-- Material for this exercise follows --

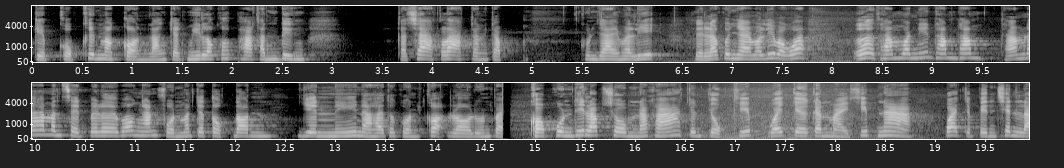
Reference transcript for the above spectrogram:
เก็บกบขึ้นมาก่อน หลังจากนี้เราก็พากันดึง กระชากลากกันกับคุณยายมะลิเสร็จแล้วคุณยายมะลิบอกว่า เออทำวันนี้ทำทำทำแล้วให้มันเสร็จไปเลย เพราะงั้นฝนมันจะตกตอนเย็นนี้นะคะ ทุกคนก็รอรุ้นไป ขอบคุณที่รับชมนะคะ จนจบคลิปไว้เจอกันใหม่คลิปหน้าว่าจะเป็นเช่นไร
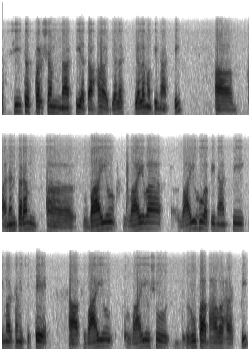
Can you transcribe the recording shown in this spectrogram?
शीतस्पर्शं नास्ति, अतः जल जलमपि नास्ति। अनन्तरं वायु, वायुवा, वायुः अपि नास्ति, किमर्थम् इत्युक्ते वायु, वायुषु रूपाभावः अस्ति।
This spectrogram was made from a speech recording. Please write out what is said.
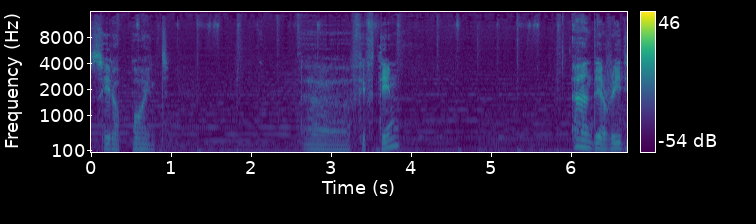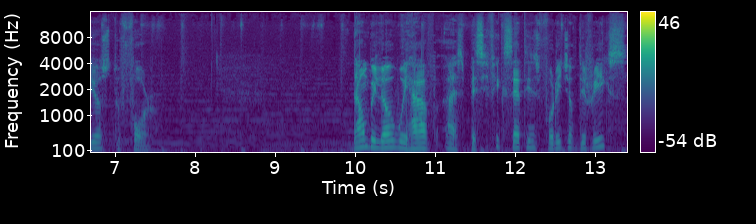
0.15 uh, and the radius to 4. Down below we have a specific settings for each of the rigs.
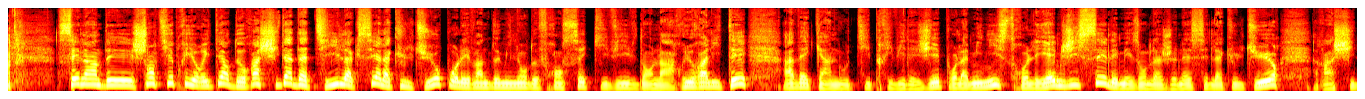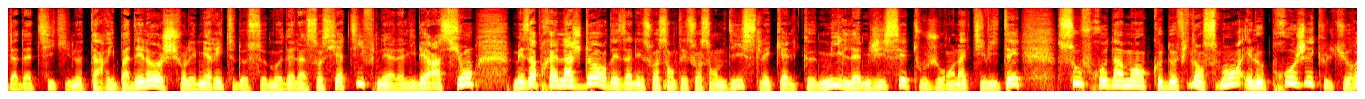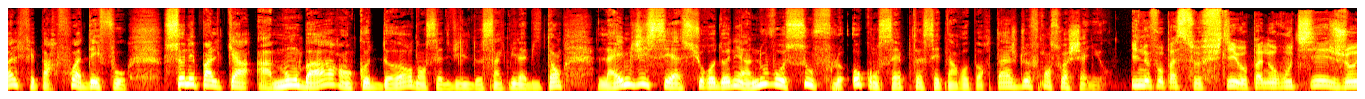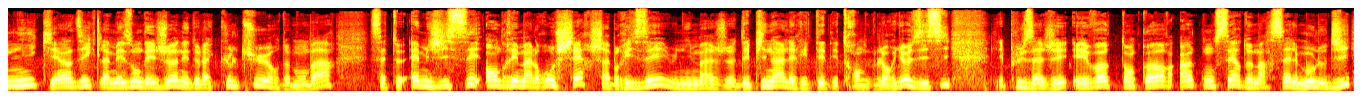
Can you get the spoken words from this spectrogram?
C'est l'un des chantiers prioritaires de Rachida Dati, l'accès à la culture pour les 22 millions de Français qui vivent dans la ruralité, avec un outil privilégié pour la ministre, les MJC, les maisons de la jeunesse et de la culture. Rachida Dati qui ne tarit pas d'éloges sur les mérites de ce modèle associatif né à la Libération, mais après l'âge d'or des années 60 et 70, les quelques 1000 MJC toujours en activité souffrent d'un manque de financement et le projet culturel fait parfois défaut. Ce n'est pas le cas à Montbard, en Côte d'Or, dans cette ville de 5000 habitants, la MJC a su redonner un nouveau souffle au concept. C'est un reportage de François Chagnot. Il ne faut pas se fier au panneau routier jauni qui indique la maison des jeunes et de la culture de Montbard. Cette MJC, André Malraux cherche à briser une image d'épinal héritée des 30 glorieuses. Ici, les plus âgés évoquent encore un concert de Marcel Mouloudji.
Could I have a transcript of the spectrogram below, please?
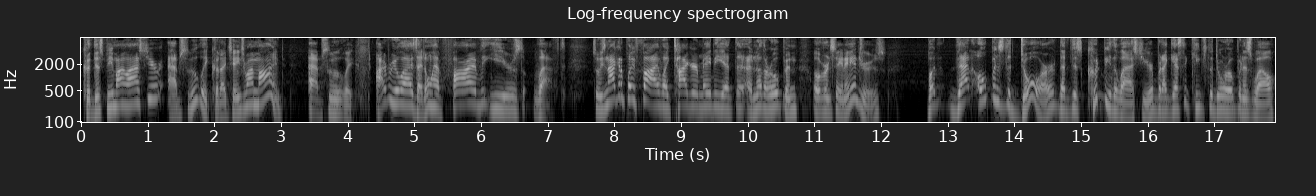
Could this be my last year? Absolutely. Could I change my mind? Absolutely. I realize I don't have five years left. So he's not going to play five like Tiger maybe at the, another Open over in St. Andrews. But that opens the door that this could be the last year, but I guess it keeps the door open as well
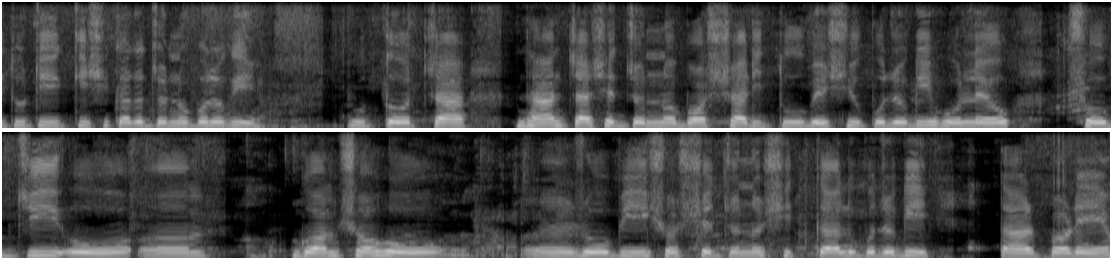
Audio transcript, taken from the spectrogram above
ঋতুটি কৃষিকাজের জন্য উপযোগী? উত্তর, চা, ধান চাষের জন্য বর্ষা ঋতু বেশি উপযোগী হলেও সবজি ও গমসহ রবি শস্যের জন্য শীতকাল উপযোগী। তারপরে,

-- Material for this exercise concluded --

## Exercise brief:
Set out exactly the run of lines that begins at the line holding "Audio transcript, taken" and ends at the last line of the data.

## Result for this exercise:
Audio transcript, taken from the spectrogram above
ঋতুটি কৃষিকাজের জন্য উপযোগী? উত্তর, চা, ধান চাষের জন্য বর্ষা ঋতু বেশি উপযোগী হলেও সবজি ও গমসহ রবি শস্যের জন্য শীতকাল উপযোগী। তারপরে,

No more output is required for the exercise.